Work task:
Copy, exactly as written, the lines that begin at the one containing "Let me know" and end at the one containing "Fill in the". Skip any pictures in the data below.

Exercise data:
━━━━

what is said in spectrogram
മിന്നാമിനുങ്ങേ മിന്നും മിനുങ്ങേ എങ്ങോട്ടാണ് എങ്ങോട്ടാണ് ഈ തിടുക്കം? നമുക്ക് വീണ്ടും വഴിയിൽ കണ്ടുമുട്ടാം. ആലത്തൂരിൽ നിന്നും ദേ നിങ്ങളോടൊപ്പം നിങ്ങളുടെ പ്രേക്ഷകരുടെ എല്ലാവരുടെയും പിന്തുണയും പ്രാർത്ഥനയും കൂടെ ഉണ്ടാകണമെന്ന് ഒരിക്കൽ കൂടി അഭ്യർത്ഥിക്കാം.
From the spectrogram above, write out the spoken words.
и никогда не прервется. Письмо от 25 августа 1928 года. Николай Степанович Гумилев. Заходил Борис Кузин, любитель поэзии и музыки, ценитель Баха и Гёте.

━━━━

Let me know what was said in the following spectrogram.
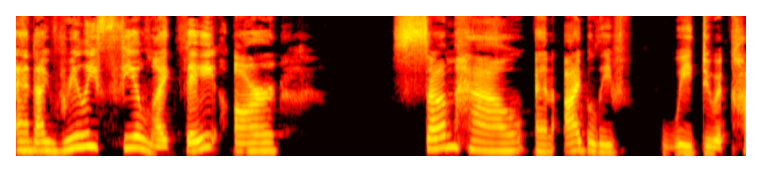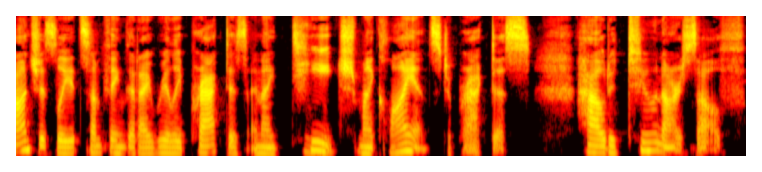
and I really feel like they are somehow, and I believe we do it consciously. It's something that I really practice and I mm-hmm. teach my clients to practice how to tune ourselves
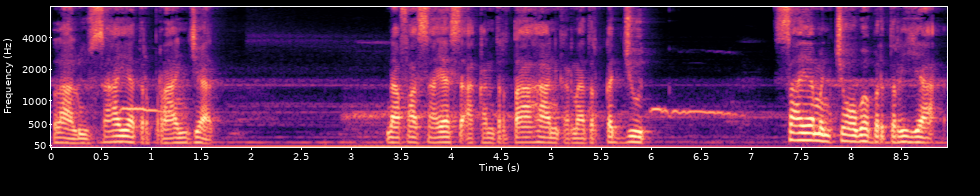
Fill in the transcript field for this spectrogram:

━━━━

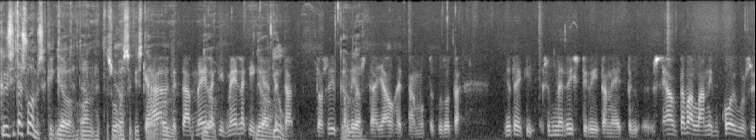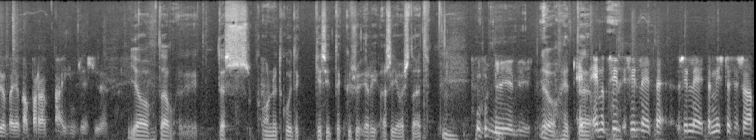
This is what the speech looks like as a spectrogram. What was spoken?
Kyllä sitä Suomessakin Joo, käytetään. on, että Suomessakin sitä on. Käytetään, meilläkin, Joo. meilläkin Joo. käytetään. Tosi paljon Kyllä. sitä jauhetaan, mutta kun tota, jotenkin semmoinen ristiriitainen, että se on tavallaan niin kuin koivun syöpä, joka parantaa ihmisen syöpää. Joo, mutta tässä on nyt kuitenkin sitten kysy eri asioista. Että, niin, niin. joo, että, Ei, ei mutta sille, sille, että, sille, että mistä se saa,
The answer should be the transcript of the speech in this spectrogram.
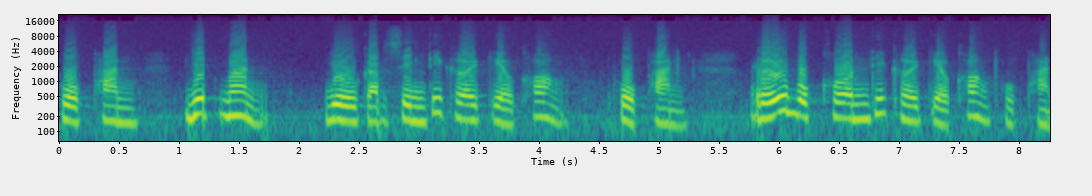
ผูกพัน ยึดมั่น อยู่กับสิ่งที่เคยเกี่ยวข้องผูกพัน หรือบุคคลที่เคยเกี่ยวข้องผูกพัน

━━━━

Result:
Let me know what was said in the following spectrogram.
and I really feel like they are somehow, and I believe we do it consciously. It's something that I really practice and I mm-hmm. teach my clients to practice how to tune ourselves
Fill in the transcript field for this spectrogram:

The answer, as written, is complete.